EXERCISE REQUIREMENTS: The records below are to be output exactly, except for their pictures.

Data entries
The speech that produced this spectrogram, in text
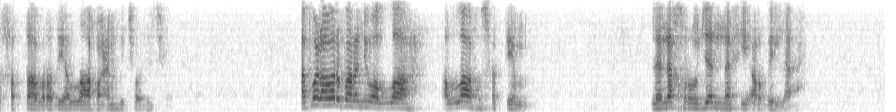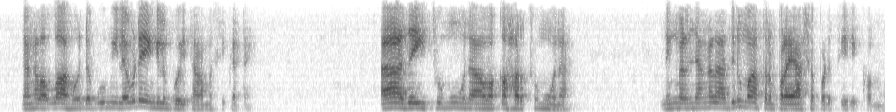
ഖത്താബ് റതി അള്ളാഹു അൻഹു ചോദിച്ചു. അപ്പോൾ അവർ പറഞ്ഞു അള്ളാഹ് അള്ളാഹു സത്യം. ലനഖ്റുജന്ന ഫി അർദില്ല. ഞങ്ങൾ അള്ളാഹുവിന്റെ ഭൂമിയിൽ എവിടെയെങ്കിലും പോയി താമസിക്കട്ടെ. ആദൈതുമൂന വഹർത്തുമൂന നിങ്ങൾ ഞങ്ങളെ അതിനു മാത്രം പ്രയാസപ്പെടുത്തിയിരിക്കുന്നു.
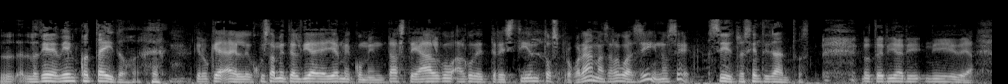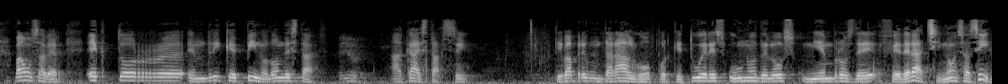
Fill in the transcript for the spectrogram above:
lo tiene bien contadito. Creo que el- justamente el día de ayer me comentaste algo, algo de 300 programas, algo así, no sé. sí, trescientos y tantos. No tenía ni, ni idea. Vamos a ver, Héctor eh, Enrique Pino, ¿dónde estás? Señor. Acá estás, sí. Te iba a preguntar algo porque tú eres uno de los miembros de Federaci, ¿no es así?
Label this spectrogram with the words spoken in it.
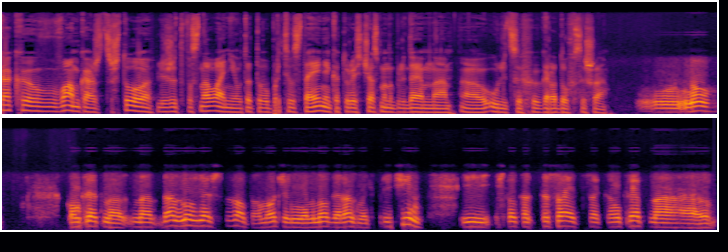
как вам кажется, что лежит в основании вот этого противостояния, которое сейчас мы наблюдаем на улицах городов США? Ну, конкретно, на, да, ну, я же сказал, там очень много разных причин. И что касается конкретно,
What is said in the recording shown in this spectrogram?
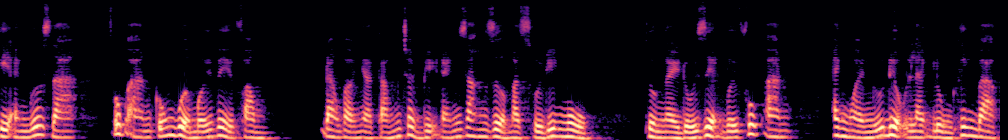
khi anh bước ra, Phúc An cũng vừa mới về phòng. Đang vào nhà tắm chuẩn bị đánh răng rửa mặt rồi đi ngủ. Thường ngày đối diện với Phúc An, anh ngoài ngữ điệu lạnh lùng khinh bạc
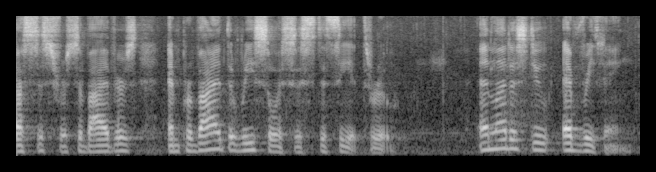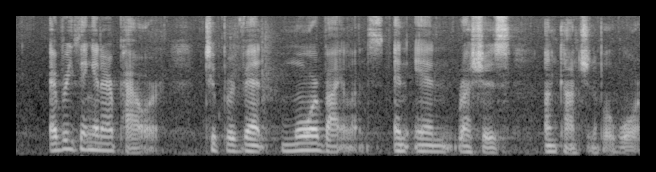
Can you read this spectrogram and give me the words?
justice for survivors and provide the resources to see it through. And let us do everything everything in our power to prevent more violence and end Russia's unconscionable war.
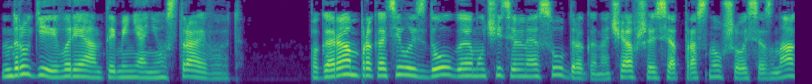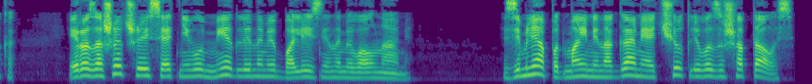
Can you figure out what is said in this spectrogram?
Другие варианты меня не устраивают. По горам прокатилась долгая мучительная судорога, начавшаяся от проснувшегося знака и разошедшаяся от него медленными болезненными волнами. Земля под моими ногами отчетливо зашаталась,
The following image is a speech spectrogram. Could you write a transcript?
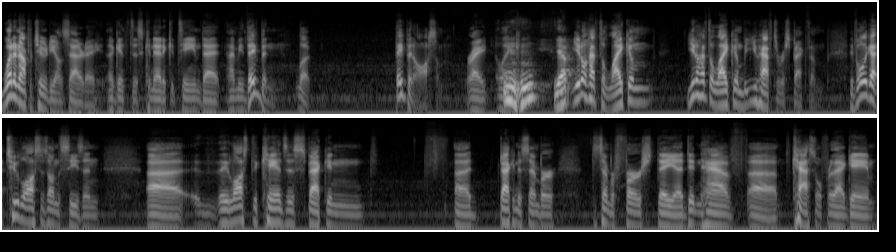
what an opportunity on Saturday against this Connecticut team that I mean they've been look, they've been awesome, right? Like Mhm. Yep. you don't have to like them, you don't have to like them, but you have to respect them. They've only got two losses on the season. Uh, they lost to Kansas back in uh, back in December, December first. They uh, didn't have uh, Castle for that game.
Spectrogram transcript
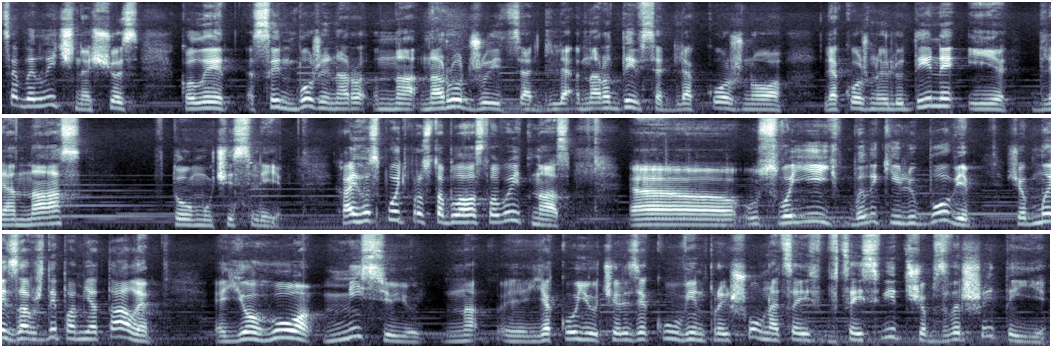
це величне щось, коли Син Божий наро- народжується для народився для кожного для кожної людини і для нас в тому числі. Хай Господь просто благословить нас е, у своїй великій любові, щоб ми завжди пам'ятали його місію, на, е, якою, через яку він прийшов на цей, в цей світ, щоб звершити її.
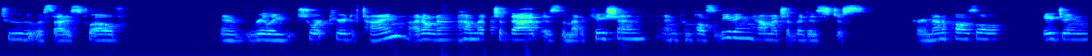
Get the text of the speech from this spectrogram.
two to a size 12 in a really short period of time. I don't know how much of that is the medication and compulsive eating, how much of it is just perimenopausal, aging.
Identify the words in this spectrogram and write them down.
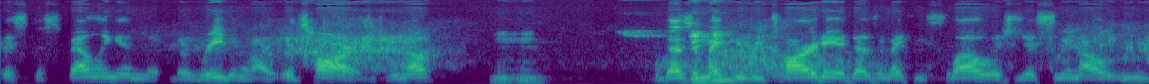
it's the spelling and the, the reading. Like it's hard, you know? Mm-hmm. It doesn't make you retarded, it doesn't make you slow. It's just, you know, you,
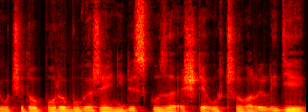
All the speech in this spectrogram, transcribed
určitou podobu veřejné diskuze ještě určovali lidi,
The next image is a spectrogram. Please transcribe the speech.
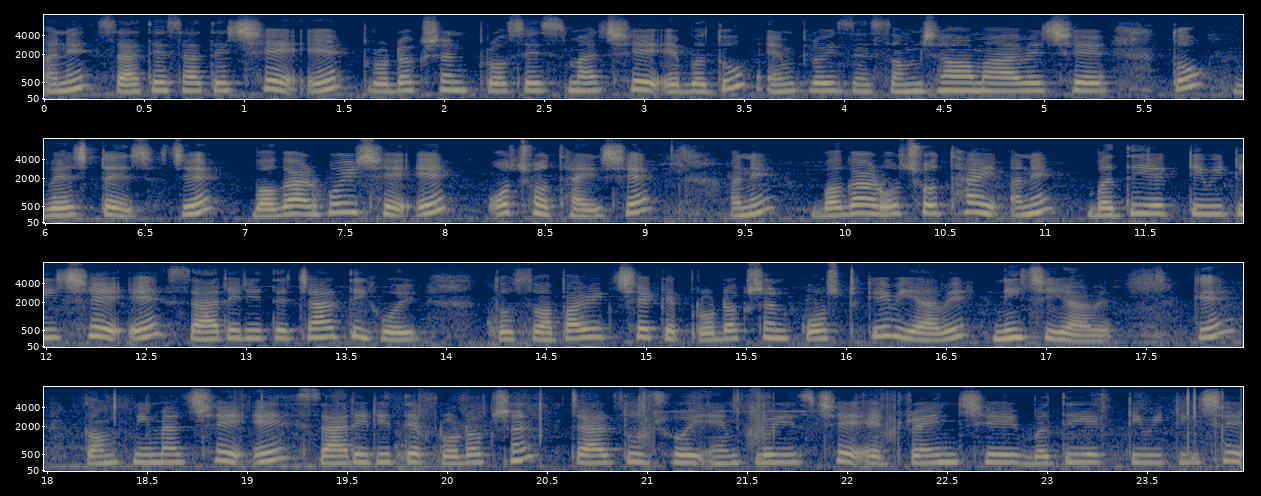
અને સાથે સાથે છે એ પ્રોડક્શન પ્રોસેસમાં છે એ બધું એમ્પ્લોઈઝને સમજાવવામાં આવે છે. તો વેસ્ટેજ જે બગાડ હોય છે એ ઓછો થાય છે અને બગાડ ઓછો થાય અને બધી એક્ટિવિટી છે એ સારી રીતે ચાલતી હોય તો સ્વાભાવિક છે કે પ્રોડક્શન કોસ્ટ કેવી આવે? નીચી આવે. કે કંપનીમાં છે એ સારી રીતે પ્રોડક્શન ચાલતું જ હોય એમ્પ્લોઈઝ છે એ ટ્રેન છે, બધી એક્ટિવિટી છે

TASK ANSWER:
The speech that produced this spectrogram, in text
ഖത്താബ് റതി അള്ളാഹു അൻഹു ചോദിച്ചു. അപ്പോൾ അവർ പറഞ്ഞു അള്ളാഹ് അള്ളാഹു സത്യം. ലനഖ്റുജന്ന ഫി അർദില്ല. ഞങ്ങൾ അള്ളാഹുവിന്റെ ഭൂമിയിൽ എവിടെയെങ്കിലും പോയി താമസിക്കട്ടെ. ആദൈതുമൂന വഹർത്തുമൂന നിങ്ങൾ ഞങ്ങളെ അതിനു മാത്രം പ്രയാസപ്പെടുത്തിയിരിക്കുന്നു.
Fill in the transcript for the spectrogram above:
lo tiene bien contadito. Creo que el- justamente el día de ayer me comentaste algo, algo de 300 programas, algo así, no sé. sí, trescientos y tantos. No tenía ni, ni idea. Vamos a ver, Héctor eh, Enrique Pino, ¿dónde estás? Señor. Acá estás, sí. Te iba a preguntar algo porque tú eres uno de los miembros de Federaci, ¿no es así?
Label this spectrogram with the words spoken in it.
как вам кажется, что лежит в основании вот этого противостояния, которое сейчас мы наблюдаем на улицах городов США? Ну, конкретно, на, да, ну, я же сказал, там очень много разных причин. И что касается конкретно,
What is said in the recording shown in this spectrogram?
khi anh bước ra, Phúc An cũng vừa mới về phòng. Đang vào nhà tắm chuẩn bị đánh răng rửa mặt rồi đi ngủ. Thường ngày đối diện với Phúc An, anh ngoài ngữ điệu lạnh lùng khinh bạc
Can you read this spectrogram and give me the words?
justice for survivors and provide the resources to see it through. And let us do everything everything in our power to prevent more violence and end Russia's unconscionable war.
Can you figure out what is said in this spectrogram?
Другие варианты меня не устраивают. По горам прокатилась долгая мучительная судорога, начавшаяся от проснувшегося знака и разошедшаяся от него медленными болезненными волнами. Земля под моими ногами отчетливо зашаталась,
The following image is a speech spectrogram. Could you write a transcript?
what an opportunity on Saturday against this Connecticut team that I mean they've been look, they've been awesome, right? Like Mhm. Yep. you don't have to like them, you don't have to like them, but you have to respect them. They've only got two losses on the season. Uh, they lost to Kansas back in uh, back in December, December first. They uh, didn't have uh, Castle for that game.
Spectrogram transcript
це величне щось, коли Син Божий наро- народжується для народився для кожного для кожної людини і для нас в тому числі. Хай Господь просто благословить нас е, у своїй великій любові, щоб ми завжди пам'ятали його місію, на, е, якою, через яку він прийшов на цей, в цей світ, щоб звершити її.
Get the text of the speech from this spectrogram.
two to a size 12 in a really short period of time. I don't know how much of that is the medication and compulsive eating, how much of it is just perimenopausal, aging.
Identify the words in this spectrogram and write them down.
it's the spelling and the, the reading. Like it's hard, you know? Mm-hmm. It doesn't make you retarded, it doesn't make you slow. It's just, you know, you,
All the speech in this spectrogram, transcribed
určitou podobu veřejné diskuze ještě určovali lidi,
The next image is a spectrogram. Please transcribe the speech.
અને સાથે સાથે છે એ પ્રોડક્શન પ્રોસેસમાં છે એ બધું એમ્પ્લોઈઝને સમજાવવામાં આવે છે. તો વેસ્ટેજ જે બગાડ હોય છે એ ઓછો થાય છે અને બગાડ ઓછો થાય અને બધી એક્ટિવિટી છે એ સારી રીતે ચાલતી હોય તો સ્વાભાવિક છે કે પ્રોડક્શન કોસ્ટ કેવી આવે? નીચી આવે. કે કંપનીમાં છે એ સારી રીતે પ્રોડક્શન ચાલતું જ હોય એમ્પ્લોઈઝ છે એ ટ્રેન છે, બધી એક્ટિવિટી છે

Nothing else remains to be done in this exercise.